Natural Earth Pigments on Bark
208 x 46 cm
Please note that prices are subject to change at the discretion of the gallery.
Buku-Larrnggay Mulka, NT
Vivien Anderson Gallery, VIC
Cooee Art Gallery, NSWExhibited
Survey 2015, Important Paintings and Sculptures by Gallery and Guest Artists, Nov - Dec 2015, Vivien Anderson Gallery, IVCStory
Yukuwa is one of the personal names of the artist and Yukuwa is the topic of this work. Almost a self-portrait.
This piece is a reference to Yirritja renewal ceremony which is by definition a shared communion of Yirritja moiety clans which does not relate to circumcision or mortuary rites.
Spirits of deceased people are on a cyclical journey from their point of death to the reservoir of souls particular to their clan identity. But at these irregular ceremonies they all congregate for one last dance together before heading their separate ways.
There are relationships between Yirritja moiety clans that are renewed through Yukuwa ceremony at particular sites which relate to the ritual exchange of sacred objects, song and dance. Yukuwa is a yam whose annual reappearance is a metaphor for the increase and renewal of the people and their land.
Traditionally the invitation to such a ceremony is presented as an object in the form of a yam with strings emanating from it with feathered flowers at the end. This is a suggestion of the kinship lines which tie groups together.
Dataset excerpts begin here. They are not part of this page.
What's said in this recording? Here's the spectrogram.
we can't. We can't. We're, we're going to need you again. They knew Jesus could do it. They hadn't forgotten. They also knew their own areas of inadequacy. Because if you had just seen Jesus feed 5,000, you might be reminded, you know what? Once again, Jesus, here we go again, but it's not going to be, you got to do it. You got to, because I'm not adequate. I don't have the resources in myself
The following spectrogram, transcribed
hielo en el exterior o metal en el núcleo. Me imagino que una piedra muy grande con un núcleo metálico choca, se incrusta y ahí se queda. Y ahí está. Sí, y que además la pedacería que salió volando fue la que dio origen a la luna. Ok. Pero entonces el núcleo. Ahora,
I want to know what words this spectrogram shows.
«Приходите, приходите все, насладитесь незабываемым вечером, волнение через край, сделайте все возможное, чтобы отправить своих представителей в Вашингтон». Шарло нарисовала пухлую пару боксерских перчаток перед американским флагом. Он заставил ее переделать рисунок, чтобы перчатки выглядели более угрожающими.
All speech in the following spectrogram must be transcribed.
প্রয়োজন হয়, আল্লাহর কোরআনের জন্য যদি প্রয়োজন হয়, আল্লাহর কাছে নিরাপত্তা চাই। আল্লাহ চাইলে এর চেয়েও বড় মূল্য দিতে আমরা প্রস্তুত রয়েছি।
The site referred to in this piece is in the area between Gangan and the sea known as Balambala described as the next river from Gangan.
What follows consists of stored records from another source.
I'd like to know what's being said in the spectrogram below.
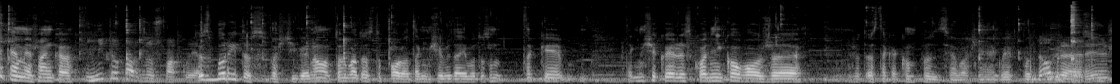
Taka mieszanka. Mi to bardzo smakuje. To jest burritos właściwie, no to chyba to jest to polo, tak mi się wydaje, bo to są takie, tak mi się kojarzy składnikowo, że, że to jest taka kompozycja właśnie, jak, jak pod Dobre, burritos. ryż,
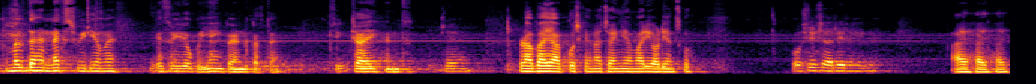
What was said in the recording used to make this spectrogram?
तो मिलते हैं नेक्स्ट वीडियो में। इस वीडियो को यहीं पे एंड करते हैं। ठीक। जय हिंद। जय। प्रणा भाई आप कुछ कहना चाहेंगे हमारी ऑडियंस को? कोशिश जारी रहेगी। आय हाय हाय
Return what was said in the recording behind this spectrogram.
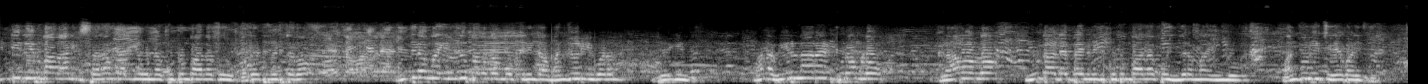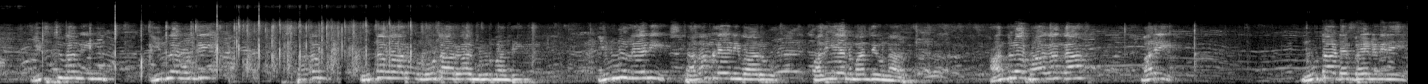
ఇంటి నిర్మాణానికి స్థలం కలిగి ఉన్న కుటుంబాలకు మొదటి విడతలో ఇందిరమ్మ ఇల్లు పథకం క్రింద మంజూరు ఇవ్వడం జరిగింది. మన వీరనారాయణపురంలో గ్రామంలో నూట డెబ్బై ఎనిమిది కుటుంబాలకు ఇందిరమ్మ ఇల్లు మంజూరు చేయబడింది. లిస్ట్ వన్ ఇన్- ఇళ్ళ నుండి స్థలం ఉన్నవారు నూట అరవై మూడు మంది. ఇల్లు లేని స్థలం లేని వారు పదిహేను మంది ఉన్నారు. అందులో భాగంగా మరి నూట డెబ్బై ఎనిమిది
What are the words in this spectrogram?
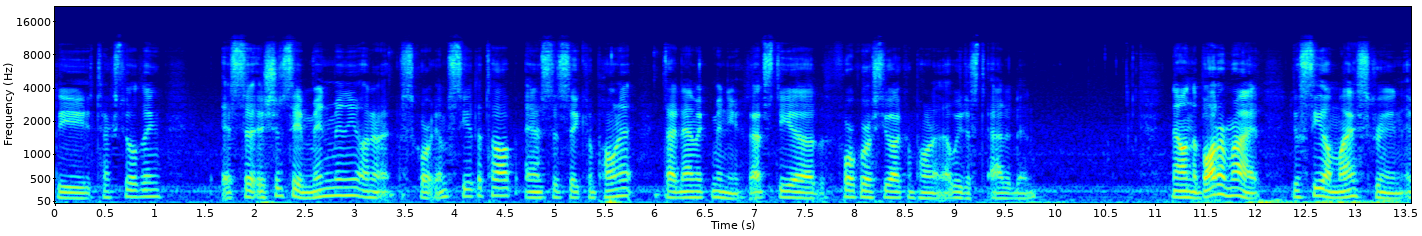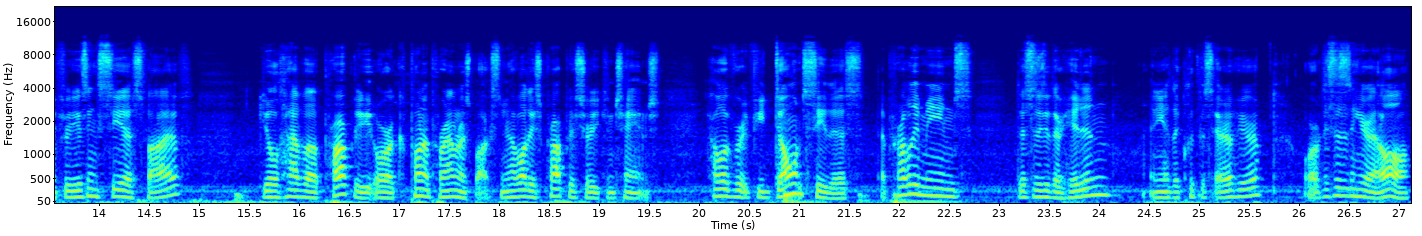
the text field thing, it, it should say min menu underscore MC at the top, and it should say component dynamic menu. That's the, uh, the Forecourse UI component that we just added in. Now on the bottom right, you'll see on my screen, if you're using CS5, you'll have a property or a component parameters box, and you have all these properties here you can change. However, if you don't see this, that probably means this is either hidden, and you have to click this arrow here, or if this isn't here at all,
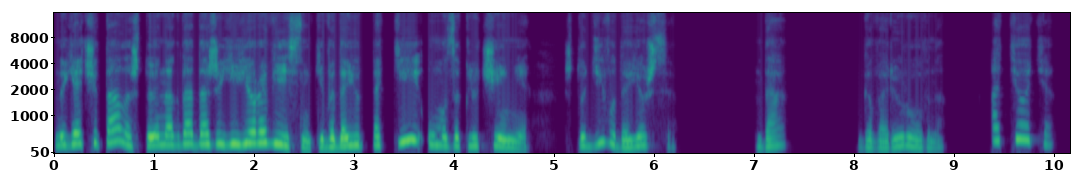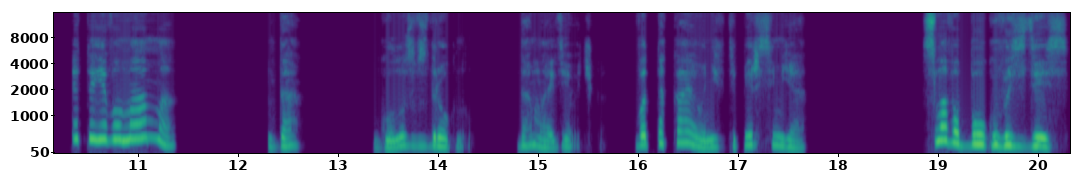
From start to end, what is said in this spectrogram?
Но я читала, что иногда даже ее ровесники выдают такие умозаключения, что диву даешься. Да, говорю ровно. А тетя, это его мама? Да. Голос вздрогнул. Да, моя девочка. Вот такая у них теперь семья. Слава богу, вы здесь!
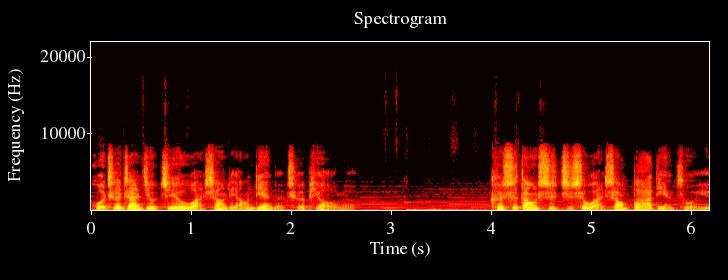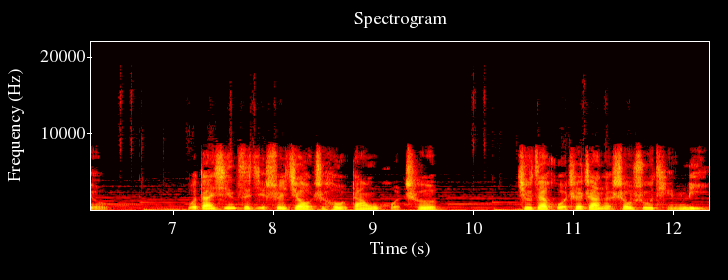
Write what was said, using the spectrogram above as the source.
火车站就只有晚上两点的车票了。可是当时只是晚上八点左右，我担心自己睡觉之后耽误火车，就在火车站的售书亭里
This is a cleared area which is an ancient ceremonial site at which special men’s ceremony involving both larrakitj (or Dhan’parr- bark coffin) and special yidaki occurred. An ancient hero known as Burruluburrulu danced here. It is described as a meeting place for Dhalwangu, top Madarrpa (Dholpuyngu) and Munyuku.
These ‘renewal’ ceremonies in Yolngu law occur irregularly when the time is right. They are independent of the funeral, circumcision and age grading ceremonies that occur all the time.
They are held at specific natural clearings within the general Stringybark forest that covers most of Arnhem land. The documentation of a different work detailing the Garma site at Gulkula (which is another of these sites) says as foll